What to work on: Please retype the entries exactly as they stand, leaving out any pictures.

Stored items:
= Beginning of Section =

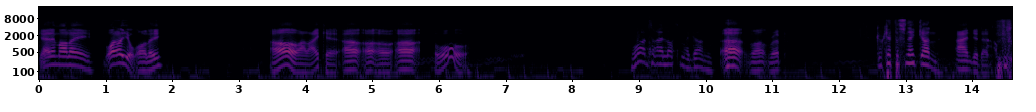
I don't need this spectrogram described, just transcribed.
Get him, Ollie. What are you, Ollie? Oh, I like it. Oh, uh oh. Uh, oh. What? I lost my gun. Uh, well, rip. Go get the snake gun. And you're dead.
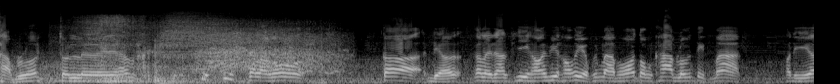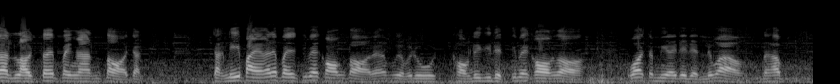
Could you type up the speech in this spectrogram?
ขับรถจนเลยนะครับ ก็เราก็ก็เดี๋ยวก็เลยนัดพี่เขาให้พี่เขาขยับขึ้นมาเพราะว่าตรงข้ามรถมันติดมาก พอดีก็เราได้ไปงานต่อจากจากนี้ไปก็ได้ไปที่แม่กลองต่อนะครับเผื่อไปดูของดีทีเด็ดที่แม่กลองต่อ ว่าจะมีอะไรเด็ดๆหรือเปล่านะครับเ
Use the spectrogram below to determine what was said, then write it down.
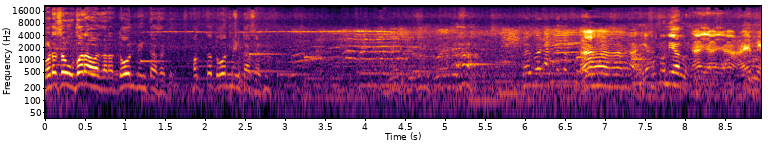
थोडंसं उभं राहा जरा दोन मिनिटासाठी. फक्त दोन मिनिटासाठी. हां हां हां हां कुठून याल? आहे मी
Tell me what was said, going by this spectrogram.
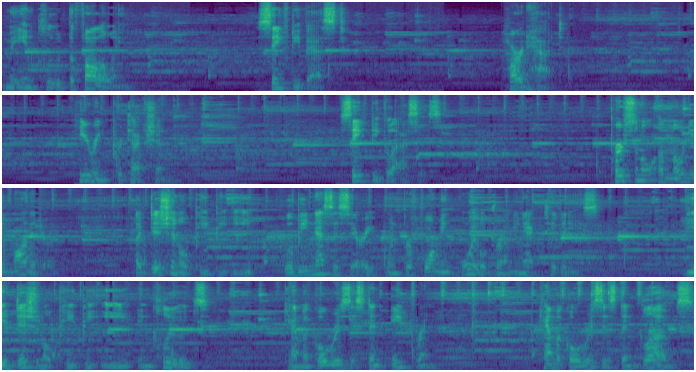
may include the following. Safety vest, hard hat, hearing protection, safety glasses, personal ammonia monitor. Additional PPE will be necessary when performing oil draining activities. The additional PPE includes chemical resistant apron, chemical resistant gloves,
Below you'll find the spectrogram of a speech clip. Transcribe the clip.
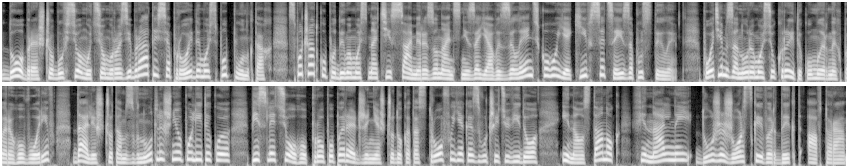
Добре, щоб у всьому цьому розібратися, пройдемось по пунктах. Спочатку подивимось на ті самі резонансні заяви Зеленського, які все це й запустили. Потім зануримось у критику мирних переговорів, далі що там з внутрішньою політикою, після цього про попередження щодо катастрофи, яке звучить у відео, і наостанок фінальний, дуже жорсткий вердикт автора.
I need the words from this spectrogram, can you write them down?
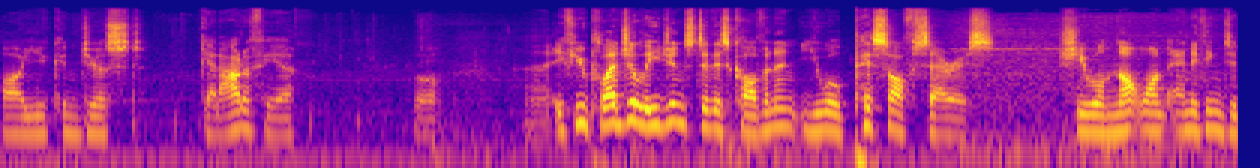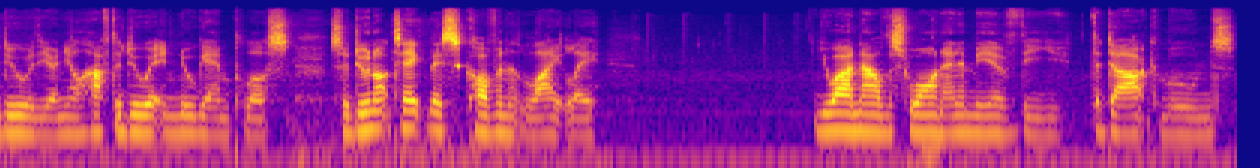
or you can just get out of here. But uh, if you pledge allegiance to this covenant, you will piss off Sirris. She will not want anything to do with you, and you'll have to do it in New Game Plus. So do not take this covenant lightly. You are now the sworn enemy of the, the Dark Moons,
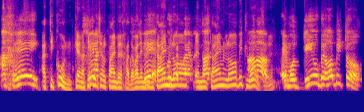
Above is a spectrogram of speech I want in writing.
אחרי... התיקון, כן, אחרי, התיקון של 2001, אבל הם בינתיים לא, לא ביטלו את זה. הם הודיעו באוביטור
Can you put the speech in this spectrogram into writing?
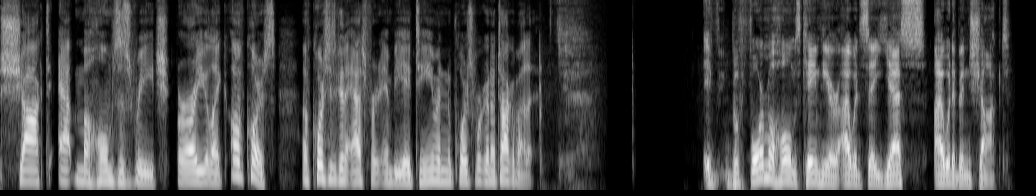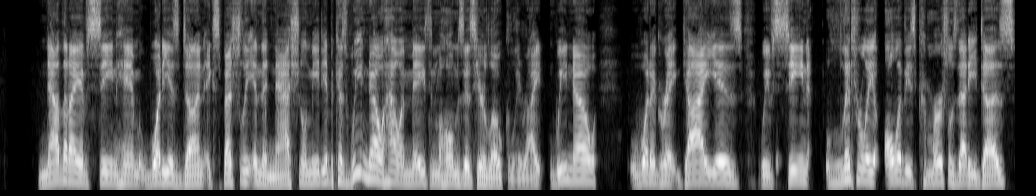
shocked at Mahomes's reach, or are you like, oh, of course, of course he's going to ask for an NBA team, and of course we're going to talk about it. If before Mahomes came here, I would say yes, I would have been shocked. Now that I have seen him, what he has done, especially in the national media, because we know how amazing Mahomes is here locally, right? We know what a great guy he is. We've seen literally all of these commercials that he does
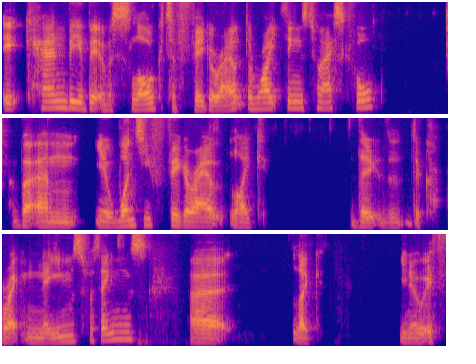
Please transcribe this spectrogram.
it can be a bit of a slog to figure out the right things to ask for. But um, you know, once you figure out like the the, the correct names for things, uh, like you know, if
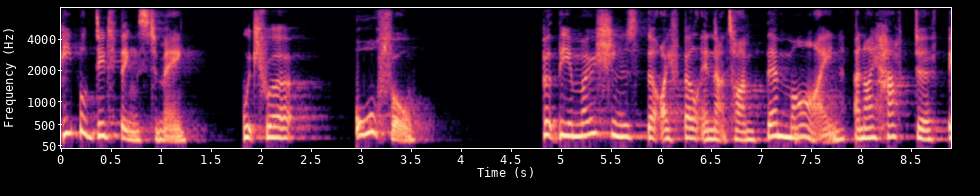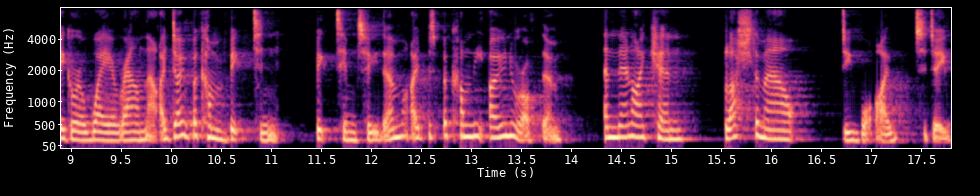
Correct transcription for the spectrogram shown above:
people did things to me which were awful. But the emotions that I felt in that time, they're mine. And I have to figure a way around that. I don't become victim victim to them. I just become the owner of them. And then I can flush them out, do what I want to do.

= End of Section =

Written response:
I don't need this spectrogram described, just transcribed.
Get him, Ollie. What are you, Ollie? Oh, I like it. Oh, uh oh. Uh, oh. What? I lost my gun. Uh, well, rip. Go get the snake gun. And you're dead.
Could you type up the speech in this spectrogram?
ขับรถจนเลยนะครับ ก็เราก็ก็เดี๋ยวก็เลยนัดพี่เขาให้พี่เขาขยับขึ้นมาเพราะว่าตรงข้ามรถมันติดมาก พอดีก็เราได้ไปงานต่อจากจากนี้ไปก็ได้ไปที่แม่กลองต่อนะครับเผื่อไปดูของดีทีเด็ดที่แม่กลองต่อ ว่าจะมีอะไรเด็ดๆหรือเปล่านะครับเ
Use the spectrogram below to determine what was said, then write it down.
थोडंसं उभं राहा जरा दोन मिनिटासाठी. फक्त दोन मिनिटासाठी. हां हां हां हां कुठून याल? आहे मी
Tell me what was said, going by this spectrogram.
may include the following. Safety vest, hard hat, hearing protection, safety glasses, personal ammonia monitor. Additional PPE will be necessary when performing oil draining activities. The additional PPE includes chemical resistant apron, chemical resistant gloves,
Below you'll find the spectrogram of a speech clip. Transcribe the clip.
Добре, щоб у всьому цьому розібратися, пройдемось по пунктах. Спочатку подивимось на ті самі резонансні заяви Зеленського, які все це й запустили. Потім зануримось у критику мирних переговорів, далі що там з внутрішньою політикою, після цього про попередження щодо катастрофи, яке звучить у відео, і наостанок фінальний, дуже жорсткий вердикт автора.
I need the words from this spectrogram, can you write them down?
or you can just get out of here. But uh, if you pledge allegiance to this covenant, you will piss off Sirris. She will not want anything to do with you, and you'll have to do it in New Game Plus. So do not take this covenant lightly. You are now the sworn enemy of the, the Dark Moons,
Above is a spectrogram of speech I want in writing.
אחרי... התיקון, כן, אחרי, התיקון של 2001, אבל הם בינתיים לא, לא ביטלו את זה. הם הודיעו באוביטור
Can you put the speech in this spectrogram into writing?
shocked at Mahomes's reach, or are you like, oh, of course, of course he's going to ask for an NBA team, and of course we're going to talk about it. If before Mahomes came here, I would say yes, I would have been shocked. Now that I have seen him, what he has done, especially in the national media, because we know how amazing Mahomes is here locally, right? We know what a great guy he is. We've seen literally all of these commercials that he does
Please transcribe this spectrogram.
it can be a bit of a slog to figure out the right things to ask for. But um, you know, once you figure out like the the, the correct names for things, uh, like you know, if
Correct transcription for the spectrogram shown above:
people did things to me which were awful. But the emotions that I felt in that time, they're mine. And I have to figure a way around that. I don't become victim victim to them. I just become the owner of them. And then I can flush them out, do what I want to do.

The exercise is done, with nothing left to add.